---- Input records

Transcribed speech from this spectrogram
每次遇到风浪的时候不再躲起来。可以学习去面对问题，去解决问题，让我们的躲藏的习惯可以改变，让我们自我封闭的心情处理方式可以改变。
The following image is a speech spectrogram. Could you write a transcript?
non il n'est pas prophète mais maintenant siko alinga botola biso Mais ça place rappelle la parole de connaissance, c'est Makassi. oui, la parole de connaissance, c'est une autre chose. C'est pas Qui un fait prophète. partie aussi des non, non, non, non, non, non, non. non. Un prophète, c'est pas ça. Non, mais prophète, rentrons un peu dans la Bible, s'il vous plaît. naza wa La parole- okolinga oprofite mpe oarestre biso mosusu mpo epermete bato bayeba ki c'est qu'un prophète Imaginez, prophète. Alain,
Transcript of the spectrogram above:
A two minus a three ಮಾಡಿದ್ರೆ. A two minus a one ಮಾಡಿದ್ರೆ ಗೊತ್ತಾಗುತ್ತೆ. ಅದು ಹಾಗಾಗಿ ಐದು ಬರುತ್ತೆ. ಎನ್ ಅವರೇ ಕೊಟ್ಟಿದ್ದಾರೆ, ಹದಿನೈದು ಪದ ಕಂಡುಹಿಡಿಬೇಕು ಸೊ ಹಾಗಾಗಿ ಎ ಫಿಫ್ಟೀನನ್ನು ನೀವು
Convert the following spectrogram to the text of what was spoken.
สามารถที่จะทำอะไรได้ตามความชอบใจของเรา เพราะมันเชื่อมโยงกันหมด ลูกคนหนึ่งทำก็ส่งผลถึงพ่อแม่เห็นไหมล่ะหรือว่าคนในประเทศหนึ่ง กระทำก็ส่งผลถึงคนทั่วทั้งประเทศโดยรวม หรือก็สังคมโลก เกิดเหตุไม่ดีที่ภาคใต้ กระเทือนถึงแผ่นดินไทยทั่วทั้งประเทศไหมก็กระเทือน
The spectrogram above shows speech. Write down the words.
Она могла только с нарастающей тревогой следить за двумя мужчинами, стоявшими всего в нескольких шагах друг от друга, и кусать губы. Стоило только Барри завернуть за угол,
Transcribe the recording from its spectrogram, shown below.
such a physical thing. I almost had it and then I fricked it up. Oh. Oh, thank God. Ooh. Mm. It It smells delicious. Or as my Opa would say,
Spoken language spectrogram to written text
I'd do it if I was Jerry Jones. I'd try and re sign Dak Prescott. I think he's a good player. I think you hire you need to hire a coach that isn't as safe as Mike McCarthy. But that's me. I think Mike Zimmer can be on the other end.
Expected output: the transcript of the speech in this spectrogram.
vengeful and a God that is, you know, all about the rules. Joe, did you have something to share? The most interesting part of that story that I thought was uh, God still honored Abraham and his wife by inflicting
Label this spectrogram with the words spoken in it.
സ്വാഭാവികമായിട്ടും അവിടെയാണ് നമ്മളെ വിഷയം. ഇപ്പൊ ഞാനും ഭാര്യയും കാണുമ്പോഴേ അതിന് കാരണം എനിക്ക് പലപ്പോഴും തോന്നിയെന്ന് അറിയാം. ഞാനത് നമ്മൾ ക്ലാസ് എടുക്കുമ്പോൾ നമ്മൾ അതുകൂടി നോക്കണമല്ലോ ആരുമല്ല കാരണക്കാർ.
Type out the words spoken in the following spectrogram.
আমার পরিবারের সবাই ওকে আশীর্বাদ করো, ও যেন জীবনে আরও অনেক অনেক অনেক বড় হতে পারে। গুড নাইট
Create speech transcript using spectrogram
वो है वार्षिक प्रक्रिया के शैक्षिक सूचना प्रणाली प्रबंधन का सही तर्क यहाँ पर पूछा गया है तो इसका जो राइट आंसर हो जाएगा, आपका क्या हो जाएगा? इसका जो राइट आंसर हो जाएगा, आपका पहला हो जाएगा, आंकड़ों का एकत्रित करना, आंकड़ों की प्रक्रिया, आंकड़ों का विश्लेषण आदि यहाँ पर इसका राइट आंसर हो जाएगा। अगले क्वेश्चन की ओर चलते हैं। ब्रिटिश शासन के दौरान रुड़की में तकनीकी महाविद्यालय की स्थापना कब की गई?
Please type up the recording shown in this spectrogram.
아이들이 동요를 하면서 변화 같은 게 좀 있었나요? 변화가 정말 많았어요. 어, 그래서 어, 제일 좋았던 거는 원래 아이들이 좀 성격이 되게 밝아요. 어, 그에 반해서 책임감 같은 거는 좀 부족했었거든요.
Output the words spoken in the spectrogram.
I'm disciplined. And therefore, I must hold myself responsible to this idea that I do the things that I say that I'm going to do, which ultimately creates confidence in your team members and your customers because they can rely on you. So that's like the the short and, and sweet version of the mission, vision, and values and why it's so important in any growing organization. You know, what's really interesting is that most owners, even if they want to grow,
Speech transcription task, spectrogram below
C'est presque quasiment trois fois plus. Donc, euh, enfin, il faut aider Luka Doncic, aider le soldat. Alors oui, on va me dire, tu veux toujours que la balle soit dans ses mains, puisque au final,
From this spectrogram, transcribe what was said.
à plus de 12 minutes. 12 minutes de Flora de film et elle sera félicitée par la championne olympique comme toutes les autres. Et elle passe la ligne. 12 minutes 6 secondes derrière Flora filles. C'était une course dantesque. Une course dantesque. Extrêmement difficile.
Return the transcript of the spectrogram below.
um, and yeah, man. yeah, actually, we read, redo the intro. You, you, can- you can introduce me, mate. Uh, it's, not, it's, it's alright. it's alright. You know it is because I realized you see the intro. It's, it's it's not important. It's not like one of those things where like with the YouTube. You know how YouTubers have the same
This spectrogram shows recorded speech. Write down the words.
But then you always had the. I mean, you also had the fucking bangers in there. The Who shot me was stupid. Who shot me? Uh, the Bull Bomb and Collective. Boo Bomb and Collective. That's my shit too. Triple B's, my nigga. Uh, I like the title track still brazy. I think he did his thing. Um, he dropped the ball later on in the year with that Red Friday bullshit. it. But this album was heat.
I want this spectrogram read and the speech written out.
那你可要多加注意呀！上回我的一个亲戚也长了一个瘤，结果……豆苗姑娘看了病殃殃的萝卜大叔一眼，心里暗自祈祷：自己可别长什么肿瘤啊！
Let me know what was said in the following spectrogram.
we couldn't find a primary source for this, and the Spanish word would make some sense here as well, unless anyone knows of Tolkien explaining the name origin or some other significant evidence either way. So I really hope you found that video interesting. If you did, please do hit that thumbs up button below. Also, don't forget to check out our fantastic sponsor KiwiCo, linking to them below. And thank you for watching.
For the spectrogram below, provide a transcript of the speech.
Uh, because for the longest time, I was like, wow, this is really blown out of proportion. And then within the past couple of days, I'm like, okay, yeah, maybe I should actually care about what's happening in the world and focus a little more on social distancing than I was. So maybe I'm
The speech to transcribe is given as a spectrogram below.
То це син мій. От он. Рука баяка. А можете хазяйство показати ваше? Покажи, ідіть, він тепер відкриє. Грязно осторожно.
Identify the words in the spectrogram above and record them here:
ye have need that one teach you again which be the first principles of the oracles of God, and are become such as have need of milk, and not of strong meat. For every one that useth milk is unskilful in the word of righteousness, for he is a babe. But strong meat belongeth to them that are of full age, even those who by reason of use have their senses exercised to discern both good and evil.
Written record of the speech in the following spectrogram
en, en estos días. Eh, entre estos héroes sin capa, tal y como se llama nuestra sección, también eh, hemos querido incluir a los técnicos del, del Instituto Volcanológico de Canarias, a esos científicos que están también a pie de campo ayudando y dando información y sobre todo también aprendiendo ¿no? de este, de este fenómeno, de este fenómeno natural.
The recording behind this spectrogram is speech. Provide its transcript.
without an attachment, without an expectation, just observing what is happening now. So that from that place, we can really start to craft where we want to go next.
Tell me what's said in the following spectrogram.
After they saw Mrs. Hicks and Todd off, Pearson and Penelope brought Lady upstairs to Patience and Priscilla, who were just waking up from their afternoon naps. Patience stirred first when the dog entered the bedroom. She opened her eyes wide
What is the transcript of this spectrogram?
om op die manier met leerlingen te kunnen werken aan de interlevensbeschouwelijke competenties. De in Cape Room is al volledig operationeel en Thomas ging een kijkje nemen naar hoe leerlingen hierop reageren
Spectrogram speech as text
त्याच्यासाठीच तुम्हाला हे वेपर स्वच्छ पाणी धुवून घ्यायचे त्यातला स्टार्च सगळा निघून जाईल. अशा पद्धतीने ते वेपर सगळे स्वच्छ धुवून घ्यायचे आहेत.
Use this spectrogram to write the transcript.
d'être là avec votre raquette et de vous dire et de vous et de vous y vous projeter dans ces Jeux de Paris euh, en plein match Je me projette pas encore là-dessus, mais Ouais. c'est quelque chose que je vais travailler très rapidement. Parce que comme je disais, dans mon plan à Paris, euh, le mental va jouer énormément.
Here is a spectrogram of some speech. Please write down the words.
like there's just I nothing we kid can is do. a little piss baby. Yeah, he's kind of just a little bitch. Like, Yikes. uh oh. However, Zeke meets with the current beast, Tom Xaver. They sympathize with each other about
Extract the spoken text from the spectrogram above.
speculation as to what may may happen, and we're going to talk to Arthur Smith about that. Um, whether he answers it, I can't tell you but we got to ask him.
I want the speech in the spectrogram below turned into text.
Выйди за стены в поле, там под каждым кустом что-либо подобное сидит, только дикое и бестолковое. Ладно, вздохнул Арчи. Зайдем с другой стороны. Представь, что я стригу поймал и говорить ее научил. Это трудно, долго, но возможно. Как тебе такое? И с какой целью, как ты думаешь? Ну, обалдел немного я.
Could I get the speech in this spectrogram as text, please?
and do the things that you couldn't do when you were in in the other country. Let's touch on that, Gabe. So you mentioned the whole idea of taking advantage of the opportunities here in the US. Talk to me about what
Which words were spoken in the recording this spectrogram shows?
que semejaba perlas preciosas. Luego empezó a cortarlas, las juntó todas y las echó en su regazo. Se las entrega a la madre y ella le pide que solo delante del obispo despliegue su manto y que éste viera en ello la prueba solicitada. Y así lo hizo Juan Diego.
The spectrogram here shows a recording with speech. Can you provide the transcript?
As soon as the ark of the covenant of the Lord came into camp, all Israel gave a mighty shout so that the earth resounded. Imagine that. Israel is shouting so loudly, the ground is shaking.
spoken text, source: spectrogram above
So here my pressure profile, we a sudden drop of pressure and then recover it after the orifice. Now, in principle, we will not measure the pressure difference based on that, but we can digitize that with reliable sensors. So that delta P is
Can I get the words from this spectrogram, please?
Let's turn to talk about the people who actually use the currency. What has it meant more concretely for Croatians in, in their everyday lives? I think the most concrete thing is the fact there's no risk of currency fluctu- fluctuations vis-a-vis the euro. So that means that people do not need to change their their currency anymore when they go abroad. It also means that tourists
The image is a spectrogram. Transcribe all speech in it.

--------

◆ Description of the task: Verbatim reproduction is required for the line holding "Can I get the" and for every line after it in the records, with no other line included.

◆ Answer section:
Can I get the words from this spectrogram, please?
Let's turn to talk about the people who actually use the currency. What has it meant more concretely for Croatians in, in their everyday lives? I think the most concrete thing is the fact there's no risk of currency fluctu- fluctuations vis-a-vis the euro. So that means that people do not need to change their their currency anymore when they go abroad. It also means that tourists
The image is a spectrogram. Transcribe all speech in it.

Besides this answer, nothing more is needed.